Contributors, excluding the editors, are: Clare Amos, John Azumah, Mark Beaumont, David Cheetham, Rifaat Ebied, Stanisław Grodź SVD, Alan Guenther, Damian Howard SJ, Michael Ipgrave, Muammer İskenderoğlu, Risto Jukko, Alex Mallett, Juan Pedro Monferrer-Sala, Lucinda Mosher, Gordon Nickel, Jørgen Nielsen, Claire Norton, Emilio Platti, Luis Bernabé Pons, Peniel Rajkumar, Peter Riddell, Umar Ryad, Andrew Sharp, Sigvard von Sicard, Richard Sudworth, Mark Swanson, Charles Tieszen, John Tolan, Davide Tacchini, Herman Teule, Albert Walters.

Le Coran par lui-même

Vocabulaire et argumentation du discours coranique autoréférentiel

Anne-Sylvie Boisliveau

Dans Le Coran par lui-même, Anne-Sylvie Boisliveau livre une analyse passionnante de la manière dont le Coran est l’architecte de sa propre image. Loin d’être un texte sans relief, celui-ci utilise un vocabulaire, des procédés rhétoriques et une argumentation soigneusement choisis pour orienter l’image qu’auditeurs ou lecteurs se feront de lui.
Une analyse serrée du vocabulaire autoréférentiel montre que le Coran se décrit lui-même comme Ecriture « façon judéo-chrétienne » représentant un enjeu de communication. Mais surtout, par un triple discours – sur les actions divines, sur les Ecritures révélées antérieurement, telles la Bible, et sur la fonction prophétique –, le Coran se confère à lui-même le monopole de l’autorité issue de la révélation divine et pousse l’auditeur/lecteur à s’y soumettre.

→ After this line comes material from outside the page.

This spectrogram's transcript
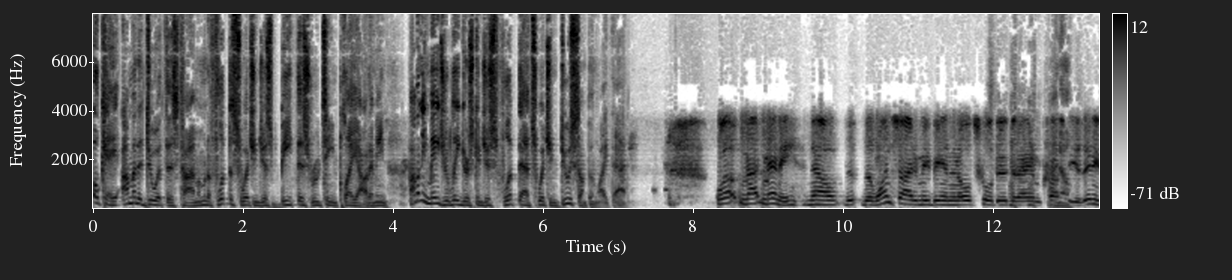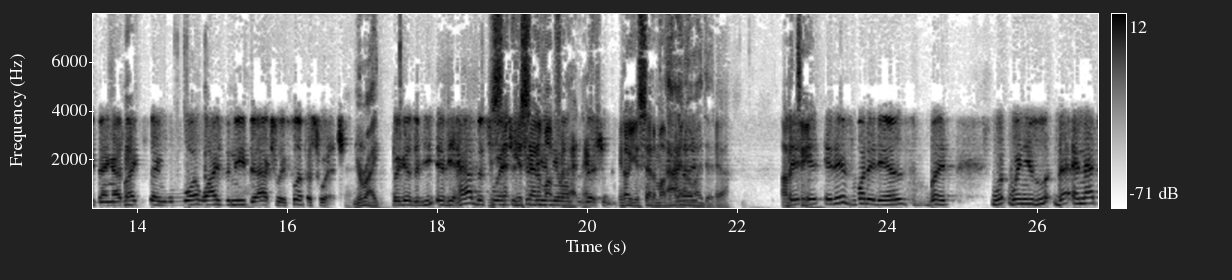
okay, I'm going to do it this time. I'm going to flip the switch and just beat this routine play out. I mean, how many major leaguers can just flip that switch and do something like that? Well, not many. Now, the, the one side of me being an old school dude that I am crusty as anything, I'd like to say, well, why is the need to actually flip a switch? You're right. Because if you if you have the switch, you set, you set him up for that. Position. You know, you set him up. For I that. know I did. Yeah, on a it, team. It, it is what it is, but when you look, and that's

In Le Coran par lui-même, Anne-Sylvie Boisliveau provides a ground-breaking analysis of the way the Qurʾān is the architect of its own image. Far from being a flat text, the Qurʾān uses carefully chosen vocabulary, rhetorical tools and argumentation to direct the image that listeners or readers will then have in mind. A close analysis of its self-referential vocabulary shows that the Qurʾān describes itself as a Scripture “in a Judeo-Christian style” which communicative function is stressed. By a triple discourse (on divine actions, on previous Scriptures such as the Bible and on prophethood), the Qurʾān grants itself the monopoly of divine authority through revelation and pushes the listener/reader into a decisive submission.

Winner of the I. R. Iran World Award for the Book of the Year 2014



Al-Rabghūzī, The Stories of the Prophets (2 vols.)

Qiṣaṣ al-Anbiyā’: An Eastern Turkish Version (Second Edition)

Edited by H.E. Boeschoten and J. O'Kane

A first edition of The Stories of the Prophets, written in Khwarezmian Turkish by the judge ( qāḍī) Rabghūzī and completed in 1311, was published in 1995 by a group of authors. For the second edition H.E. Boeschoten and J. O’Kane have thoroughly revised both the text edition and the translation volume on the basis of additional manuscripts and reviews of the first edition.

The Stories of the Prophets ( Qiṣaṣ al-Anbiyā’) is a traditional genre in Islamic literature. Such a work contains the res gestae of the biblical prophets and stories about other personalities and peoples up to the birth of the Prophet Muḥammed. Exceptionally, Rabghūzī’s Stories also contains a sizable account of the life of Muḥammed and his family. The work is a fundamental source both for Turkic linguistics and for Islamic Studies.